- From: Jonathan Wakely <jwakely dot gcc at gmail dot com>
- To: lh_mouse <lh_mouse at 126 dot com>
- Cc: Bingfeng Mei <bingfeng dot mei at broadcom dot com>, gcc <gcc at gcc dot gnu dot org>
- Date: Wed, 20 Apr 2016 18:51:09 +0100
- Subject: Re: Why does gcc generate const local array on stack?
- Authentication-results: sourceware.org; auth=none
- References: <CAAvcwYdM4AR0JjN4pY=xndyYAmgLTQ8i54EzeUrj4L=wtGBAog at mail dot gmail dot com> <31a6f6bf dot e3788 dot 15434b9ee28 dot Coremail dot lh_mouse at 126 dot com>
On 20 April 2016 at 18:31, lh_mouse wrote:
> I tend to say clang is wrong here.
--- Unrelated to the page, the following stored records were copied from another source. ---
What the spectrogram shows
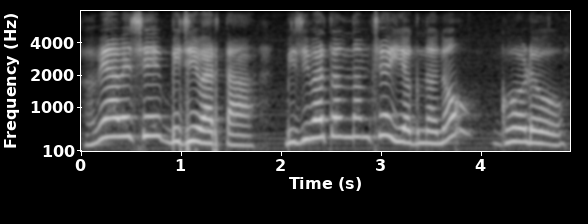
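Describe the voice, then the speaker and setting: A woman's voice: high voice, expressive, a little slow, a bit bright. A woman teacher reading a storybook aloud to young pupils, adding light expression to the dialogue. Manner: addresses young pupils directly. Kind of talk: storybook read-aloud for children.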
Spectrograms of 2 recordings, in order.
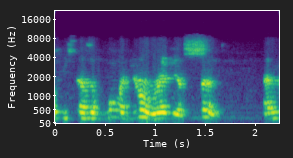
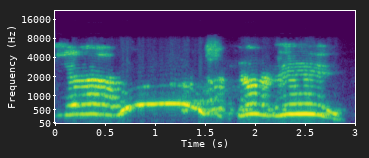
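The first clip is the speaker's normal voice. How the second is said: slow, high, playful security cheer; mock flirty cheer; 9 semitones higher, much slower than usual. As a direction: sing it out like a cheeky stripper cue. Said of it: "you'd be like".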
If you can't detect the difference then it is a valid transformation.
> Your identifier 'a' has no linkage. Your object designated by 'a' does not have a storage-class specifier.
> So it has automatic storage duration and 6.2.4/7 applies: 'If the scope is entered recursively, a new instance of the object is created each time.'
How do you tell the difference between a const array that is recreated
each time and one that isn't?
> Interesting enough, ISO C doesn't say whether distinct objects should have distinct addresses.
> It is worth noting that this is explicitly forbidden in ISO C++ because distinct complete objects shall have distinct addresses:
If the object's address doesn't escape from the function then I can't
think of a way to tell the difference.